German Court’s ESM Ruling Won’t Be Delayed by Judge Removal Bid
The top German constitutional court’s Sept. 12 ruling on the country’s participation in the European Stability Mechanism won’t be delayed by a motion to remove a judge for bias.
The request was filed by a plaintiff whose suit isn’t part of the group of cases to be decided next week, Judith Blohm, a spokeswoman for the based Federal Constitution Court in Karlsruhe, said in an interview today. The motion “won’t change the court agenda,” she said.
The plaintiff argues Judge Peter Huber should be removed because he used to work for “Mehr Demokratie e.V.,” an organization that has initiated multiple complaints against Germany’s ESM participation.
The 500 billion-euro ($631 billion) ESM, designed to bail out indebted euro-area member states beginning this year, will replace the temporary 440 billion-euro European Financial Stability Facility, which was set up in May 2010 to fight the bloc’s debt crisis.
To contact the reporter on this story: Karin Matussek in Berlin at firstname.lastname@example.org

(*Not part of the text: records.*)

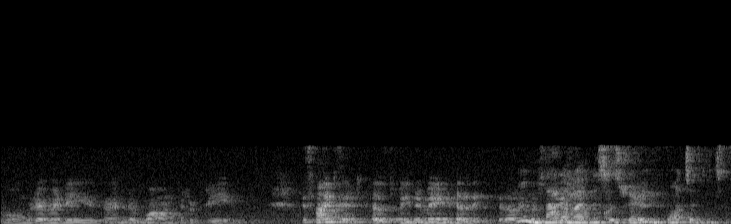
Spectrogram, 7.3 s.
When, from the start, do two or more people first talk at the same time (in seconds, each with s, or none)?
5.2 s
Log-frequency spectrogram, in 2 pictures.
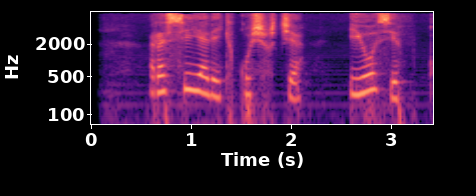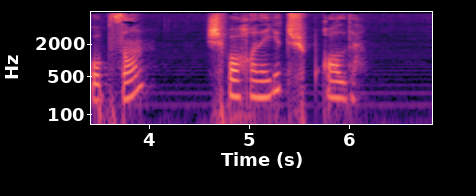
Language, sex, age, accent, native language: Uzbek, female, 18-24, Buxoro, Uzbek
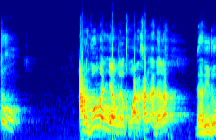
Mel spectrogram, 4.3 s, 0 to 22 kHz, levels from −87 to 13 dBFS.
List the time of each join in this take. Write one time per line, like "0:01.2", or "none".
none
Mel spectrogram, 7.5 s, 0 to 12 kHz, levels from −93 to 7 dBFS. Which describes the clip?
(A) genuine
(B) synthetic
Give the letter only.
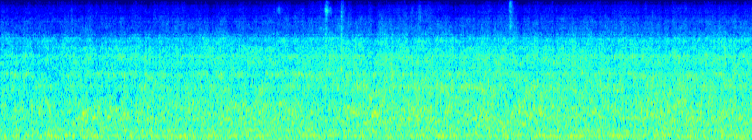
B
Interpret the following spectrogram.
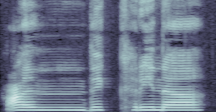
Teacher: کلمت عن کے آخری میں نون ساکن ہے پھر حرف الدال ہے، یہاں حکم ہے اخفاء تو ہم یہ حکم کو غنہ کے ساتھ ادا کریں گے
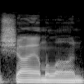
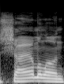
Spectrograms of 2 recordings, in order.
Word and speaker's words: Shyamalan: twists kept topping themselves say you're saying that real weird shyamalan shyamalan it's not shyamalan yeah it is look it up and look how okay look at how it's spelled i i've always heard it shyamalan i'm not shyamalan all right okay you've changed my mind um so m night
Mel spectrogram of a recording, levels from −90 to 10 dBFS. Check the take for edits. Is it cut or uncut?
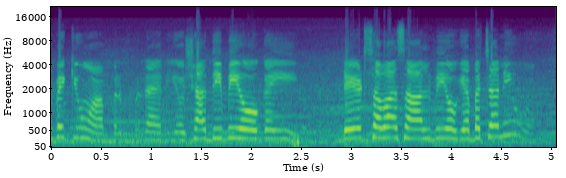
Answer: uncut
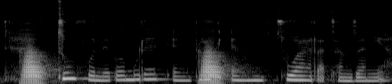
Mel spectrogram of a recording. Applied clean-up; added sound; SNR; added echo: none; Brass instrument; -1 dB; none.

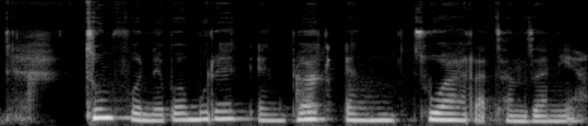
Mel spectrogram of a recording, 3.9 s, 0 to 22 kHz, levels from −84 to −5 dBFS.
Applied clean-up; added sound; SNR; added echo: neural mask model Resemble Enhance denoiser.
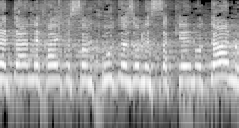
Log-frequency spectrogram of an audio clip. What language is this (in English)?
Hebrew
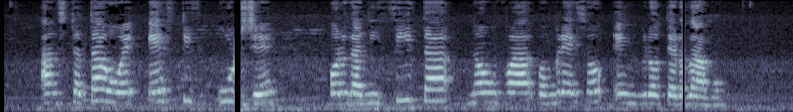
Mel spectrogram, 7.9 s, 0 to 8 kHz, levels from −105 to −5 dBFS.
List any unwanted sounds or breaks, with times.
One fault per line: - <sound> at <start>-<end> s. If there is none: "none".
- dropout at 2.3-2.4 s
- dropout at 6.8-6.8 s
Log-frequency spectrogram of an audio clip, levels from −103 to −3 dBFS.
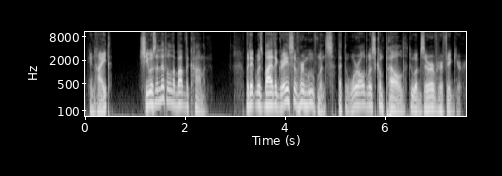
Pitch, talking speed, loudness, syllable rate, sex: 120 Hz, 210 wpm, -21 LUFS, 6.7 syllables/s, male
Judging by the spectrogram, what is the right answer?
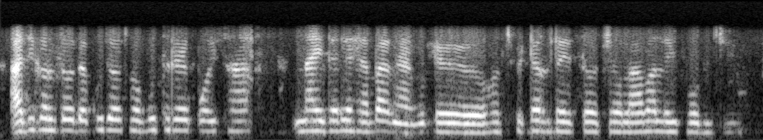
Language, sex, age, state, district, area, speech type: Odia, female, 45-60, Odisha, Sambalpur, rural, conversation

To contact the editor responsible for this story: Anthony Aarons at aaarons@Bloomberg.net.